What’s a “Social Media Background Search”?
Whether it’s a formal background check or a potential referral looking for information about you, don’t be surprised if you undergo a social media background search. Many companies, recruiters and patients now know to look for information on not only Google and Bing, but also Facebook, Twitter, YouTube videos, rating websites, Flickr, blogs, and other services to catch a glimpse of the “real” you.
You may have seen the news about the FTC investigation of Social Intelligence, a start up company designed to troll the Internet for whatever information, pictures and comments you post, and sell that data. The investigation led to what amounts to a surprising and upsetting outcome to many. Social Intelligence was found by the FTC to be compliant with the Fair Credit Reporting Act. Nothing you post on the Internet is off-limits.
Whatever you put online can be repackaged and sold. Accessing it can often be free, involving only a Google search. You might know that employers can’t legally hold your race, religion, disability, gender, age or marital status against you. However, they can base their decisions on less tangible factors, such as what they perceive to be your ethics or attitudes.

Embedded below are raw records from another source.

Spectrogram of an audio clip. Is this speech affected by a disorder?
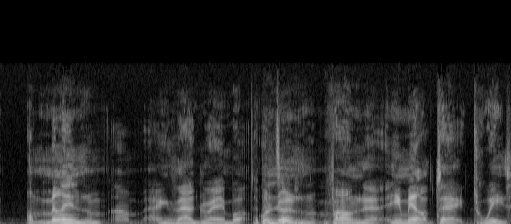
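Yes: ALS (motor neurone disease); young onset, speech affected first, voice worsened rapidly, nerve conduction testing; really early stages, recently diagnosed, borderline tests, on medication, in drug trials, seen by professor McDermott; speaking takes double energy, lags in banter, struggled saying solicitor, eating, drinking unaffected.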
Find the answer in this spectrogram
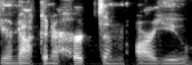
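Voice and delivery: low, hushed, menacing, threatening tone. A woman confronting a man, menacingly threatening. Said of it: "menacingly threatening".

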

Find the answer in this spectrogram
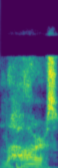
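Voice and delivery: soft-spoken. He clears his throat and finally answers, said softly. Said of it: "finally said softly".

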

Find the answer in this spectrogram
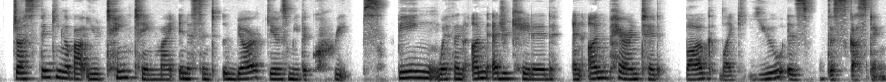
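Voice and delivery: ordinary talk, nothing marked

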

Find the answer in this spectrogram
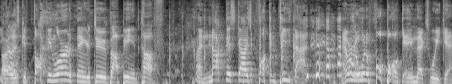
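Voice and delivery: loud, fake put-on tough-guy accent and voice. Acting out a speech to the football players, in a put-on tough-guy accent. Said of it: "What accent is that?".

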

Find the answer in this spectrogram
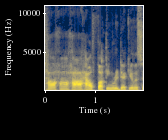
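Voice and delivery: ordinary talk

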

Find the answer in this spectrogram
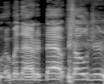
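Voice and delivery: put-on pompous, stiff old officer voice, high and creaky.

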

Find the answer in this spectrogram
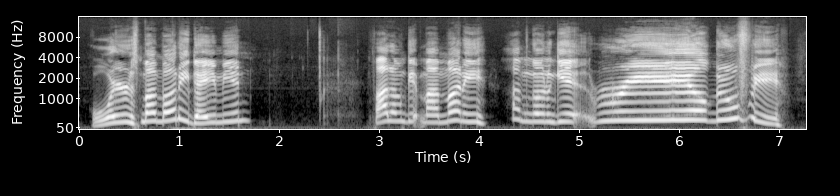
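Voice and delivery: very high cartoon voice, 'real' drawn out. Retelling a video of a guy harassing his roommate with a puppet: Goofy voice. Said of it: "in like a really good Goofy accent".

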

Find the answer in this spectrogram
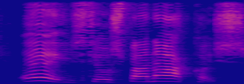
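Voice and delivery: shouting. The hero imitates the captain, calling out to the pirates, shouting in Captain Hook's voice. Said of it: "gritou ele".

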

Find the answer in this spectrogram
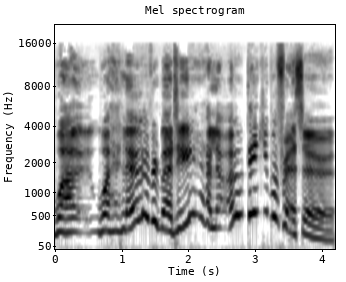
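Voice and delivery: odd, squeaky, very high put-on character voice. Greeting everybody as the teaching assistant after being introduced: weird put-on voice. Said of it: "I put on a weird voice now".

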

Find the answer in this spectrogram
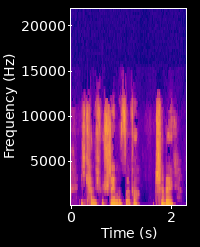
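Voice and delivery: ordinary talk

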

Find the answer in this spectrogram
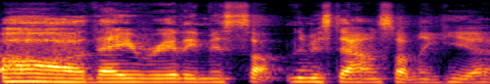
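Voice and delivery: ordinary delivery

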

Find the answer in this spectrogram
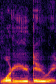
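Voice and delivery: very low voice in a slow drawl.

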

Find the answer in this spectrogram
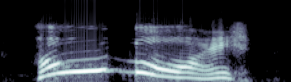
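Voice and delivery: very high little cartoon mouse voice. Asked to just do the line, the speaker does his Mickey Mouse impression. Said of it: "I could do Mickey Mouse".

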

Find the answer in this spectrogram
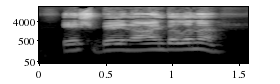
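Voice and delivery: put-on Boston accent. After saying 'let me try', attempting a Mayor Quimby Boston accent. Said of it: "Boston accent, isn't it?".

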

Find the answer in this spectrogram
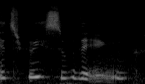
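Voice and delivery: put-on high, soft, slow child voice. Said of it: "And he goes".

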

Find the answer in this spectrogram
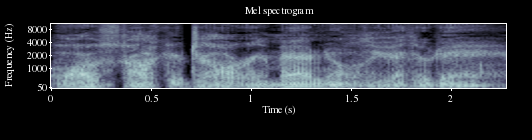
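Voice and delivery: put-on horrible old-man voice, breathy and half whispered. Showing how he sounds worse now than ten years ago, do a Vince impression, horrible old man. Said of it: "actually sounds worse than like my impression of him".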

What to Do?
Here are a few ideas to help you be more in control of what anyone sees about you online:
- Search your own name in as many search engines as you can find. Google, Bing, Yahoo! are only the bigger ones. Find out what’s out there online about you. Anything you have posted that might be seen in a negative light by referrals or employers should be removed from however many sites you can contact or change yourself.
- Check your social media privacy settings regularly. Schedule a day every 3 months or so. Many such sites change their policies without telling you, so today’s privacy settings may not adequately protect your family photos next year.
- Look beyond Facebook. “Data crumbs” can be pieced together by anyone with an hour to two to spare: Gather a name here, a school there, a date from LinkedIn, an employee ad or bedroom furniture sale on Craigslist, track your whereabouts for a week on Foursquare,and someone intent on learning about you can discover patterns and events that might raise the hair on the back of your neck. Be aware of wikis, blogs and other forums you visit.
- If your online profile seems unmanageable, you might want to hire a company to do profile cleaning for you. Look into the servcies offered by online reputation management company, such as Reputation.com and Unsubscribe.com.
- You might also ask your local professional association to hire a speaker to come into your association to lecture about the topic. Our own Dr. Maheu is available for this type of presentation.
These are some of my thoughts. What are yours?